  1. Gelman, A. (2009). Red State, Blue State, Rich State, Poor State: Why Americans Vote the Way They Do (Expanded Edition). Princeton University Press.
  2. Achen, C. H. (1982). Interpreting and using regression (Vol. 29). Sage Publications, Incorporated.
  3. Lewis-Beck, M. (1980). Applied regression: An introduction (Vol. 22). Sage Publications, Incorporated.
  4. Eliason, S. R. (1993). Maximum likelihood estimation: Logic and practice (Vol. 96). Sage Publications, Incorporated.
  5. Luke, D. A. (2004). Multilevel modeling (Vol. 143). Sage Publications, Incorporated.
  6. Snijders, T. A. A., & Bosker, R. J. (2011). Multilevel analysis: An introduction to basic and advanced multilevel modeling. Sage Publications Limited.
  7. Hox, J. J. (2010). Multilevel analysis: Techniques and applications. Taylor & Francis.
  8. Raudenbush, S.W. and Bryk, A.S. (2002). Hierarchical Linear Models (Second Edition). Thousand Oaks: Sage Publications.
  9. Jackman, S. (2009). Bayesian analysis for the social sciences (Vol. 846). Wiley.
  10. Kruschke, J. (2010). Doing Bayesian data analysis: A tutorial introduction with R and BUGS. Academic Press.
  11. Gill, J. (2007). Bayesian Methods: A Social and Behavioral Sciences Approach. Chapman & Hall/CRC.

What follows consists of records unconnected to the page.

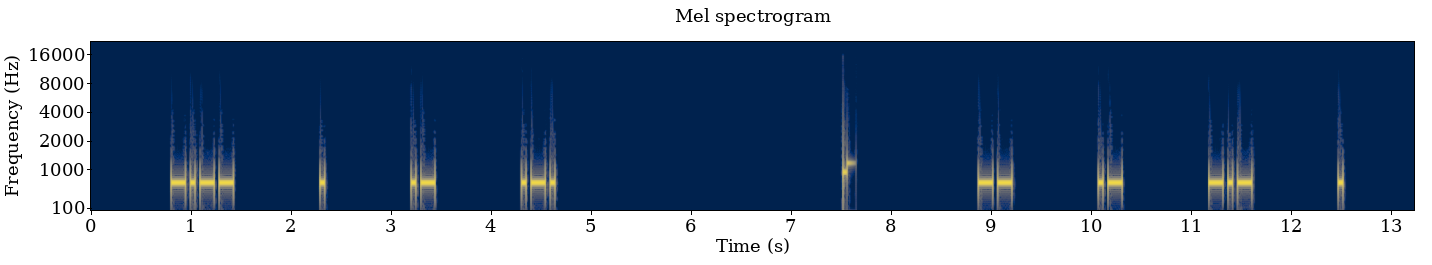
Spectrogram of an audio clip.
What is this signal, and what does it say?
Morse code, heard as a keyed tone, about 25 wpm, spaced as for 9 wpm, 700 Hz. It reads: YEAR MAKE
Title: 6x Character Spacing - Top 200 Words - 25wpm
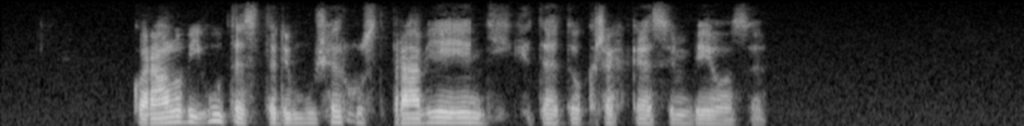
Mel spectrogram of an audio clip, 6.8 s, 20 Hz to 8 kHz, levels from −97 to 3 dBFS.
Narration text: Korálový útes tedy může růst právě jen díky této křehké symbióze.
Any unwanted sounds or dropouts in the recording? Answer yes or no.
no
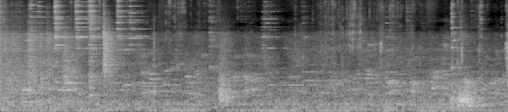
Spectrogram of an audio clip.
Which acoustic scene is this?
restaurant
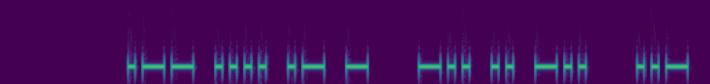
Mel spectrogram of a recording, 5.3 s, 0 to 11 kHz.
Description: Morse code, heard as a keyed tone, about 22 wpm, 700 Hz. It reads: WHAT DID U
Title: Sentences from Top 100 Words and Abbreviations 22wpm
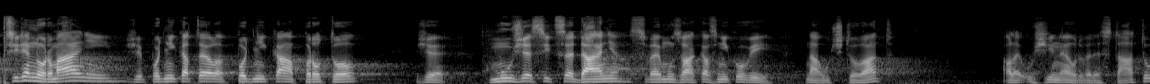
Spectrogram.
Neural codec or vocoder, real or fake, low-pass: none; real; 9.9 kHz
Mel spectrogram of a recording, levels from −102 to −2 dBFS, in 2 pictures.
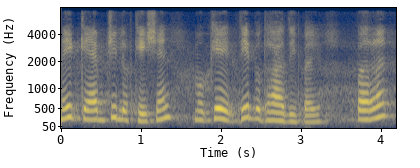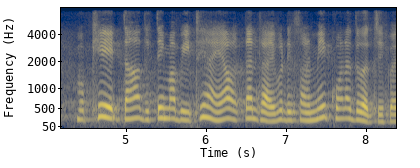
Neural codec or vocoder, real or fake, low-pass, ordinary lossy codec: codec, 16 kHz in and 24 kHz out, 0.9 kbps, LongCat-Audio-Codec, fine tuned four codebook decoder; fake; 7.2 kHz; none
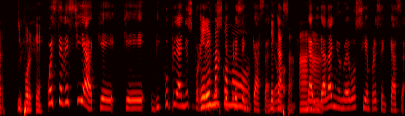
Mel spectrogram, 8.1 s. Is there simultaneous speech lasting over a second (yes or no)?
yes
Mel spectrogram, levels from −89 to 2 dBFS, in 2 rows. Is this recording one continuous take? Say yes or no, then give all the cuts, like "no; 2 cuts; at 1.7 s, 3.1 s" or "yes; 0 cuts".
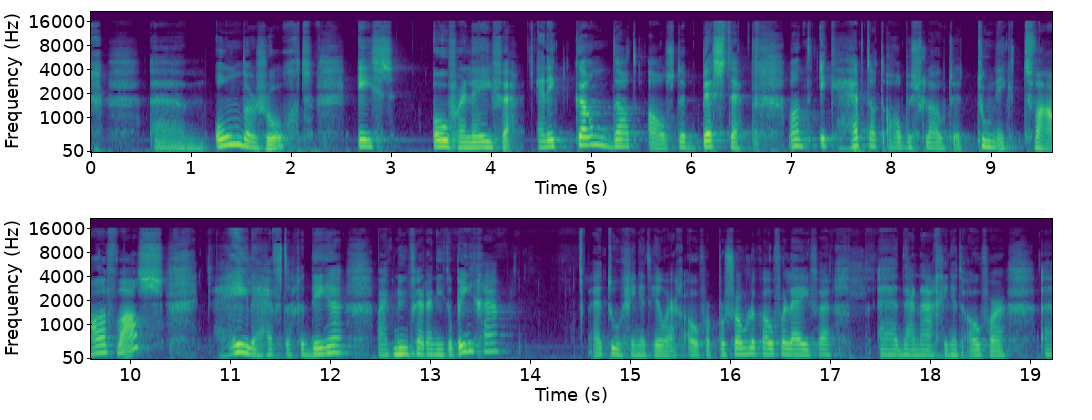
no; 3 cuts; at 4.3 s, 10.7 s, 14.5 s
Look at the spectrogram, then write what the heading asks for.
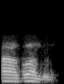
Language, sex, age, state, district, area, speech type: Odia, male, 18-30, Odisha, Kendrapara, urban, conversation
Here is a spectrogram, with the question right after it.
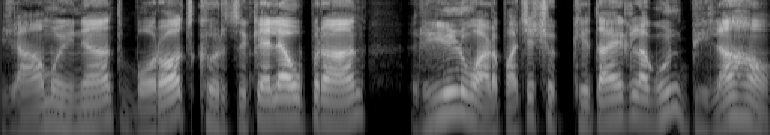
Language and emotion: Goan Konkani, fearful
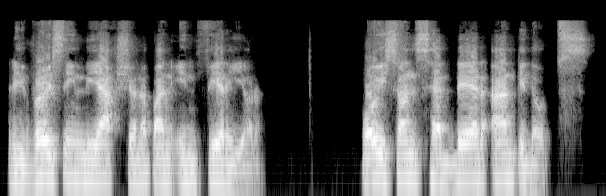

Recommended Courses to Cover Before this One

Summer School

Introduction to Generalized Linear Modeling

Advanced Topics in Applied Regression

Winter School

Linear Regression with R/Stata: Estimation, Interpretation and Presentation

Interpreting Binary Logistic Regression Models

Recommended Courses to Cover After this One

Winter School

Times Series Analysis

Introduction to Bayesian Inference